Upper East Side of Texas

SOME OPEN YEAR ROUND. CHECK WEBSITES FOR DAYS AND TIMES AND INDIVIDUAL MARKET AND FARM OFFERINGS.

CANTON

www.CantonMainStreet.org

GREENVILLE

www.ci.Greenville.TX.us/market

LONGVIEW

www.HistoricLongviewFarmersMarket.com

McKINNEY

www.ChestnutSquare.org

MINEOLA

www.MineolaFarmersMarket.com

MOUNT VERNON

www.MountVernonTxFarmersMarket.com

PARIS

www.ParisTexas.gov

ROCKWALL

www.RockwallFarmersMarket.org

SULPHUR SPRINGS

www.SulphurSpringsTx.org

WINNSBORO

www.WinnsboroFarmersMarket.com

Profile for County Line Magazine

July/August 2019 County Line Magazine  

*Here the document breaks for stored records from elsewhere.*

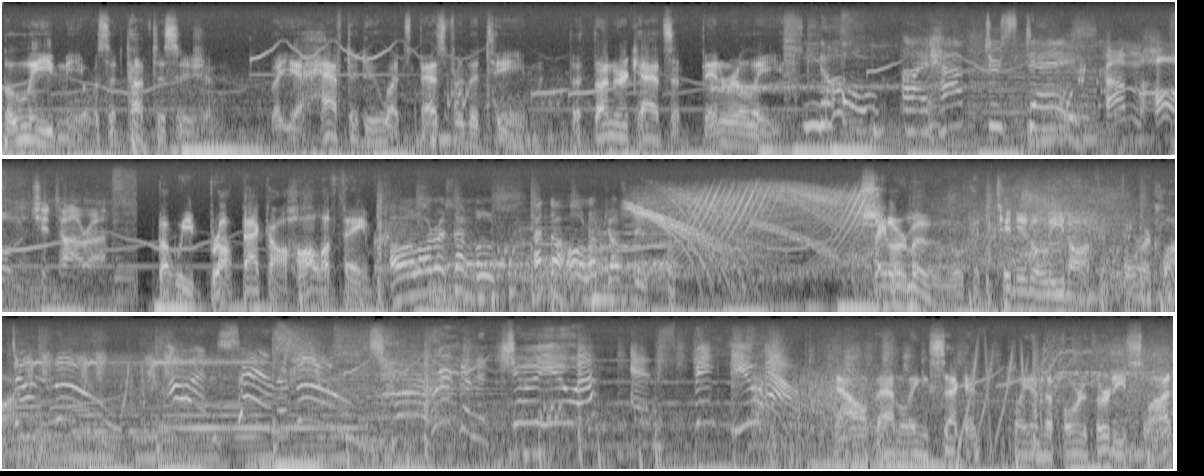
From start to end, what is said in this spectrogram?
Believe me, it was a tough decision. But you have to do what's best for the team. The Thundercats have been released. No, I have to stay. Come home, Cheetara. But we brought back a Hall of Famer. All are assembled at the Hall of Justice. Sailor Moon will continue to lead off at 4 o'clock. I'm Sailor Moon. We're gonna chew you up and spit you out. Now battling second, playing the 4.30 slot,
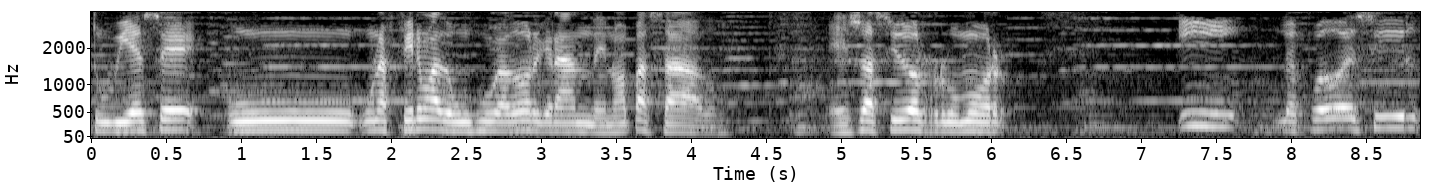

July/August 2019 County Line Magazine